Inspired by his visit to the Vermeer Center Delft, where copies of Vermeer’s entire oeuvre are displayed in a single gallery, Dr. Shin-Ichi Fukuoka determined to bring the experience to Japan—but with an additional twist. The Vermeer Center Ginza would not be displaying copies, but Re-creates, digitally (re)mastered images intended to be closer to the original state of the painting than the originals themselves.
Vermeer: Realm of Light opened in Ginza, in the heart of Tokyo, in 2012. To date, the exhibition has welcomed more than half a million visitors, a testament to the borderless and enduring appeal of Vermeer. After its residency in Ginza, the exhibition has toured through a number of cities in Japan, giving visitors the opportunity to immerse themselves in the art of Vermeer—something quite impossible otherwise in a country where there are no original Vermeer paintings.
The idea behind the exhibition was to understand Vermeer in the contexts of motion and history—or, as Dr. Fukuoka says, dynamic equilibrium. “When I looked at his works of art, re-created, the blues and reds and yellows just as bright or as subtle as he painted them, in chronological order, I felt like I suddenly understood what it was that Vermeer had been trying to do”, says Dr. Fukuoka. “I think he was more of a scientist than an artist. He was living in a time with no photography, but he worked almost like a photographer. Rather than the standard stance of the artist – attempting to project his own interpretation of the world onto his subjects – he simply documented the world as it appeared, paying equal attention to every detail.
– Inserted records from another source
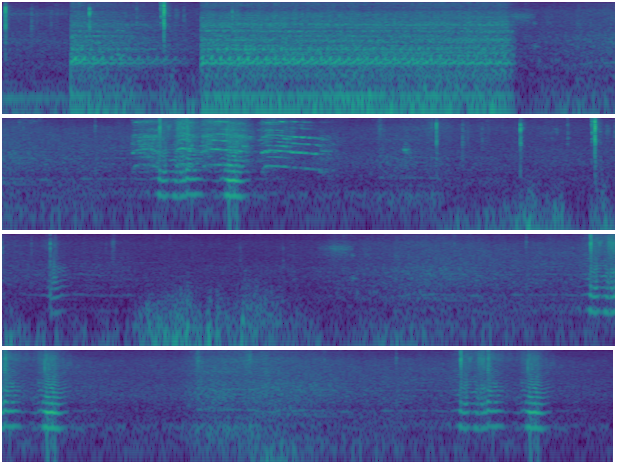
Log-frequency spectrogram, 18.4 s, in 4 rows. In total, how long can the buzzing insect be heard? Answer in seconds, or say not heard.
18 s.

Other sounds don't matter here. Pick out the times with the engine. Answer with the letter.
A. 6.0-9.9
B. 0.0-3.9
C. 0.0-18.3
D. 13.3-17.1
B.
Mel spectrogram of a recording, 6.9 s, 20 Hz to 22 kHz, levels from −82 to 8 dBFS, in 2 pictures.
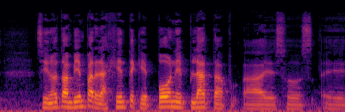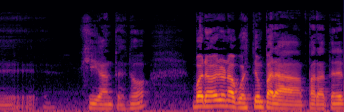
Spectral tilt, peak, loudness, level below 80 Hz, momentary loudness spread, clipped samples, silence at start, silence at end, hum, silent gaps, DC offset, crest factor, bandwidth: -6 dB/octave; -4 dBFS; -22 LUFS; -42 dBFS; 16 LU; under 0.1%; 0 s; 0 s; none; none; under 0.1%; 18 dB; 15.5 kHz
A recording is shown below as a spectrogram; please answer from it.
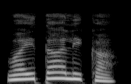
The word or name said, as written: ವಾತೂಲಿಕೆ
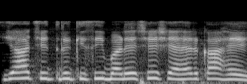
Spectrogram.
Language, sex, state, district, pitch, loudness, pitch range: Hindi, female, Uttar Pradesh, Lucknow, 260 Hz, -14 LUFS, 250-275 Hz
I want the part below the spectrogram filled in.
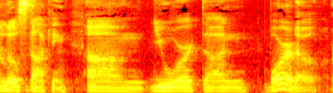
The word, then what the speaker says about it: Boruto: I mean, I usually just say Boruto, but yeah, Boruto. I guess if I were in Japan, yeah, I would pronounce it differently.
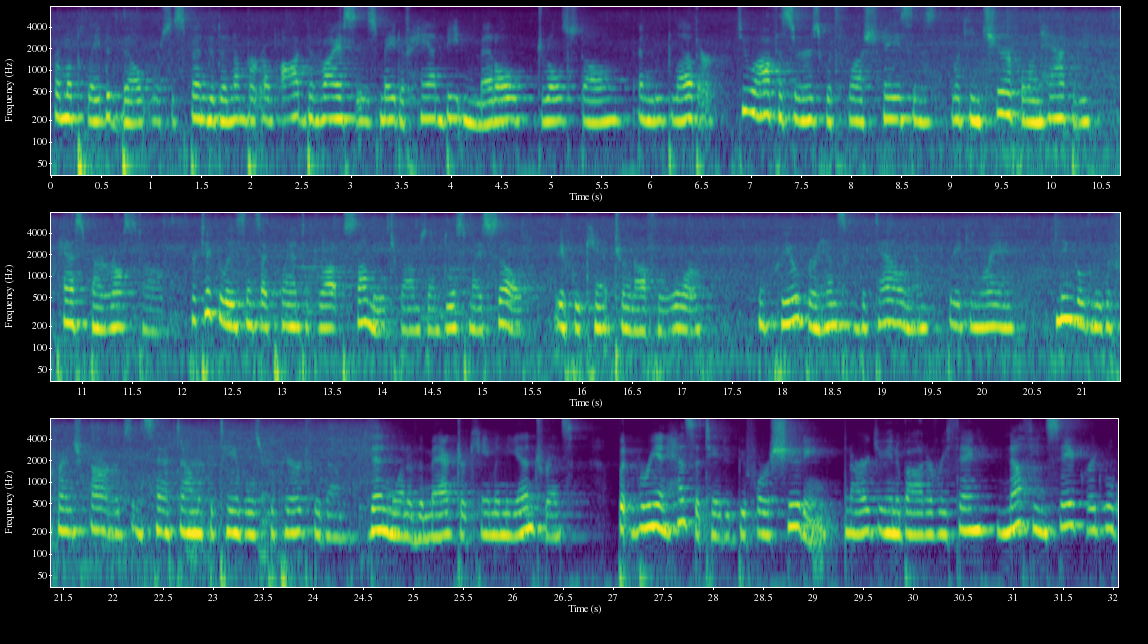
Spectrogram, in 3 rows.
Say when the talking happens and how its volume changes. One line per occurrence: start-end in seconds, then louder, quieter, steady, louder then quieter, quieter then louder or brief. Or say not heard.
0.0-32.0 steady.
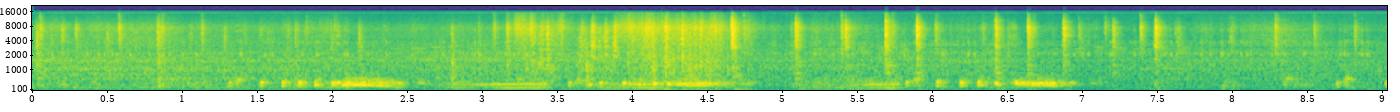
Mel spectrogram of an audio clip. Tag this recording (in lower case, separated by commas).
bird, coo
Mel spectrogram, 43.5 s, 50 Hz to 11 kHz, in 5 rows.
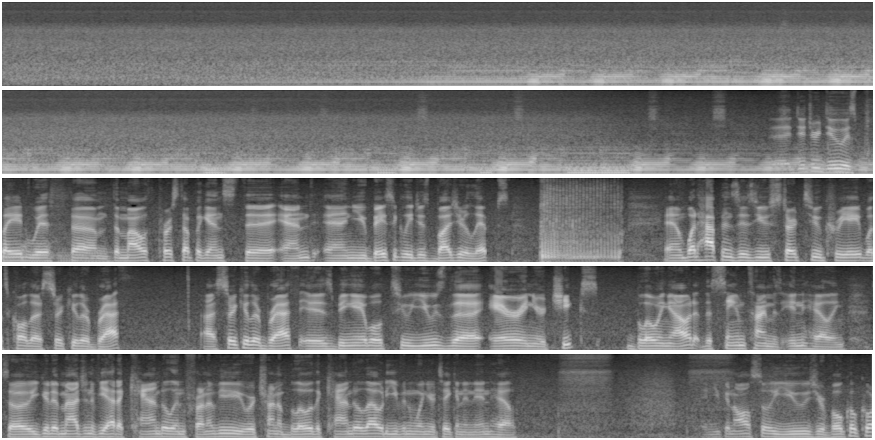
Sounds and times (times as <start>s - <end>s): Speech: 16.4s - 22.5s, 24.0s - 27.4s, 28.0s - 40.0s, 41.8s - 43.5s.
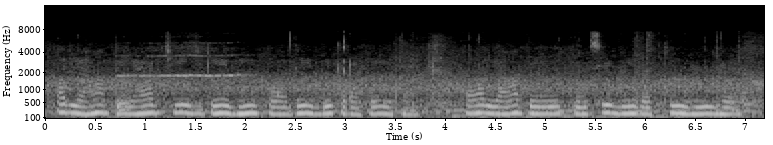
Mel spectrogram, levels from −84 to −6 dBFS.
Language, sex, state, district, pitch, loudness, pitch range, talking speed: Hindi, male, Uttar Pradesh, Jalaun, 195 Hz, -32 LUFS, 185-200 Hz, 165 wpm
He is not the self-projecting artist but the neutral lens of the camera. And I see that as a very scientifically oriented approach for the age in which he lived”.